Really, though, my
disapproval for this legislation isn't its progression towards
state-sponsored religion or theocracy. It's that our public education
system is such a mess that it boggles the mind to divert funds away
from what few core classes exist to what amounts to glorified Sunday
Classes are overcrowded, with children often sharing
coursebooks that are old and outdated. Creative outlets such as art and
music classes continue to fall under the budget axe.
Teacher salaries continue to drop; fewer men and women are choosing to become teachers in the first place. Those that do find themselves pressured to conform their curriculum around faith-based initiatives and other programs that please the Bush Administration. It's a miserable time to be in school.
So let's strip money from things that matter for things that don't. Simple as that, right?
Georgia is home to the town that arrogantly charged that Halloween should never fall
on Sunday because Halloween is the day of "the devil," so I'm not
surprised that public Bible study classes are being birthed there. I
just don't understand how any Georgian entrusting their children to the
state's care could warm to the idea of their son or daughter having an

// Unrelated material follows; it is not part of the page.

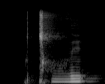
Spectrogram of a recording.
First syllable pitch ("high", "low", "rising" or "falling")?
high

old math primer but a new King James.
Bible thumpers of course brush aside any concerns.
"To be fearful that this is just going to promote something — goodness, as nefarious as Christianity," said Sadie Fields, chairman of the Christian Coalition of Georgia [emphasis mine] on concerns of proselytizing, "I think ... their fears are baseless."
Allow me to be the first to call bullshit.
You don't need a class to study the Bible. Just start right here... and
then thank Cecil Adams of The Straight Dope for providing this
information free of charge:
What's up with the "lost books of the Bible"?
Who Wrote the Bible?, part I
Who Wrote the Bible?, part II
Who Wrote the Bible?, part III
Who Wrote the Bible?, part IV
Who Wrote the Bible?, part V
Copyright © 1998-2006 TheSimon.com
View this story online and more at: http://www.thesimon.com/magazine/articles/canon_fodder/01120_senate_bill_79_need_education.html